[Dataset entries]
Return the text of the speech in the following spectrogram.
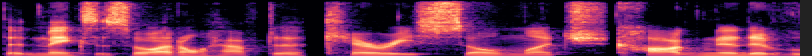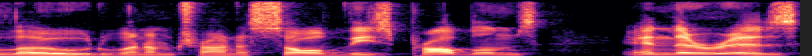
that makes it so I don't have to carry so much cognitive load when I'm trying to solve these problems? And there is.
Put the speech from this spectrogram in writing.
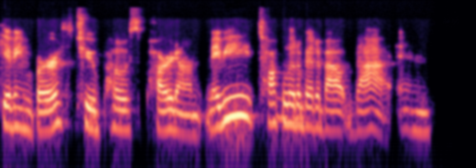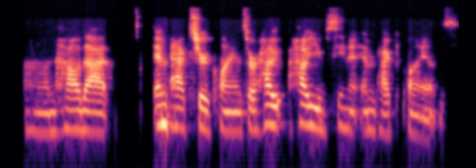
giving birth to postpartum. Maybe talk a little Mhm. bit about that and um, how that impacts your clients or how, how you've seen it impact clients.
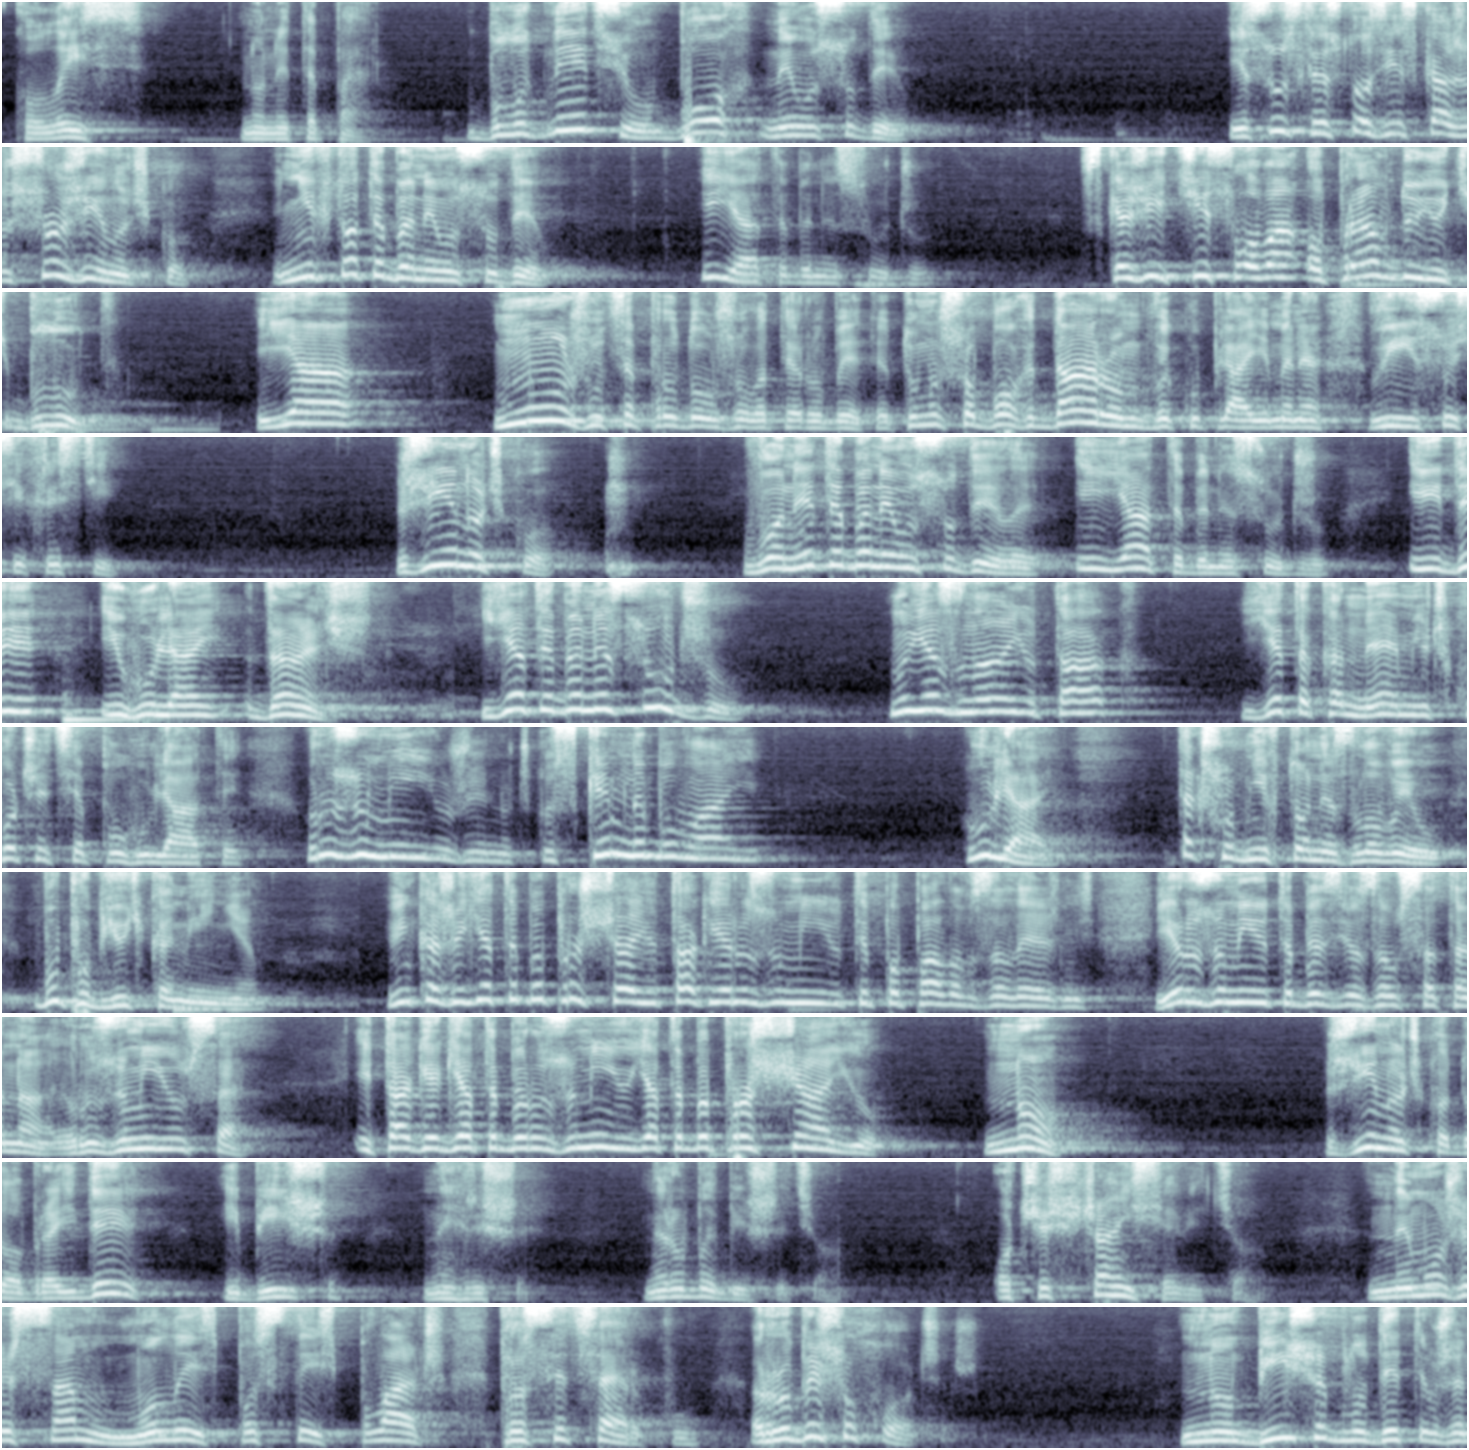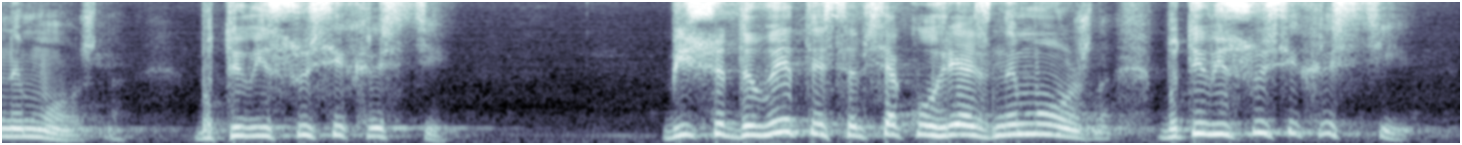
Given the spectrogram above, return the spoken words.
Колись, але не тепер. Блудницю Бог не осудив. Ісус Христос їй скаже, що жіночко, ніхто тебе не осудив, і я тебе не суджу. Скажіть, ті слова оправдують блуд. Я можу це продовжувати робити, тому що Бог даром викупляє мене в Ісусі Христі. Жіночко, вони тебе не осудили, і я тебе не суджу. Іди і гуляй далі. Я тебе не суджу. Ну, я знаю так. Є така неміч, хочеться погуляти. Розумію, жіночко, з ким не буває. Гуляй. Так, щоб ніхто не зловив, бо поб'ють камінням. Він каже: Я тебе прощаю, так, я розумію, ти попала в залежність. Я розумію, тебе зв'язав сатана, розумію все. І так як я тебе розумію, я тебе прощаю. Но, жіночко добра, йди і більше не гріши. Не роби більше цього. Очищайся від цього. Не можеш сам молись, постись, плач, проси церкву, роби, що хочеш. Но більше блудити вже не можна, бо ти в Ісусі Христі. Більше дивитися всяку грязь не можна, бо ти в Ісусі Христі.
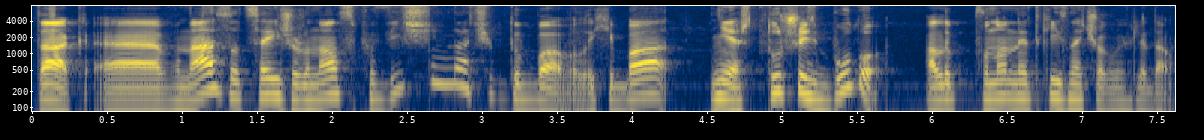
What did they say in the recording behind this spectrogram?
Так, е, в нас за цей журнал сповіщень наче додавали. Хіба. Ні, тут щось було, але воно не такий значок виглядав.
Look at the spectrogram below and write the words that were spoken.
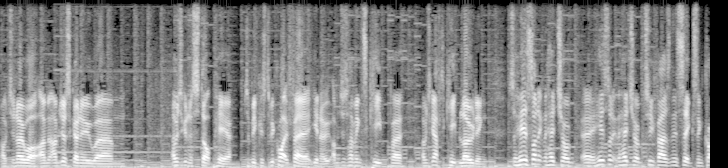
Oh, do you know what? I'm, I'm just going to um, I'm just going to stop here to, because to be quite fair, you know, I'm just having to keep uh, I'm just going to have to keep loading. So here's Sonic the Hedgehog. Uh, here's Sonic the Hedgehog 2006 and. Cro-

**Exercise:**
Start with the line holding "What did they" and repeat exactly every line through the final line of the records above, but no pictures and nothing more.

**Written solution:**
What did they say in the recording behind this spectrogram?
Так, е, в нас за цей журнал сповіщень наче додавали. Хіба. Ні, тут щось було, але воно не такий значок виглядав.
Look at the spectrogram below and write the words that were spoken.
Oh, do you know what? I'm, I'm just going to um, I'm just going to stop here to, because to be quite fair, you know, I'm just having to keep uh, I'm just going to have to keep loading. So here's Sonic the Hedgehog. Uh, here's Sonic the Hedgehog 2006 and. Cro-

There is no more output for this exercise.